Colchester, London and St Albans all fell to the Icenian warriors before a final confrontation in the English Midlands restored Roman power.

The book is produced by Poppyland Publishing ISBN. After initial success Romans were dogged by bitter resistance in Wales by Caratacus and the north as well as, revolts in the south by the Icenian queen, Boudicca.
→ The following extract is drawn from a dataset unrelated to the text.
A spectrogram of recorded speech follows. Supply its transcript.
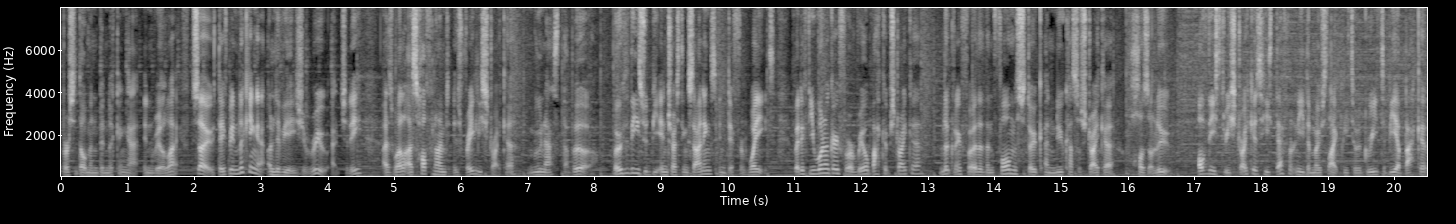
Borussia Dortmund been looking at in real life? So, they've been looking at Olivier Giroud, actually, as well as Hoffenheim's Israeli striker, Munas Dabbur. Both of these would be interesting signings in different ways, but if you want to go for a real backup striker, look no further than former Stoke and Newcastle striker, Joselu. Of these three strikers, he's definitely the most likely to agree to be a backup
However, forty years after landing, Julius Agricola with the army stood on the borders of the Scottish Highlands, the .Beautiful and fearless, these women warriors functioned as rulers, priestesses, warriors and domestics in their nomadic society.

There have been many speculations, myths and tales of great women variation of stories about women warriors range from the stories of Amazons being oiropatas, man-killerrs, to women warriors such as Boudicca, Icenian warrior queen that set fire to London.While in the officer's London house, Henry befriends a Sioux Indian with similar gifts to his own, from Buffalo Bill Cody's Wild West show, which is in London for Queen Victoria's jubilee.

Together they seek to understand the mind of the Icenian warrior as he compels them to fulfil his purpose and, in doing so, discover their own destinies.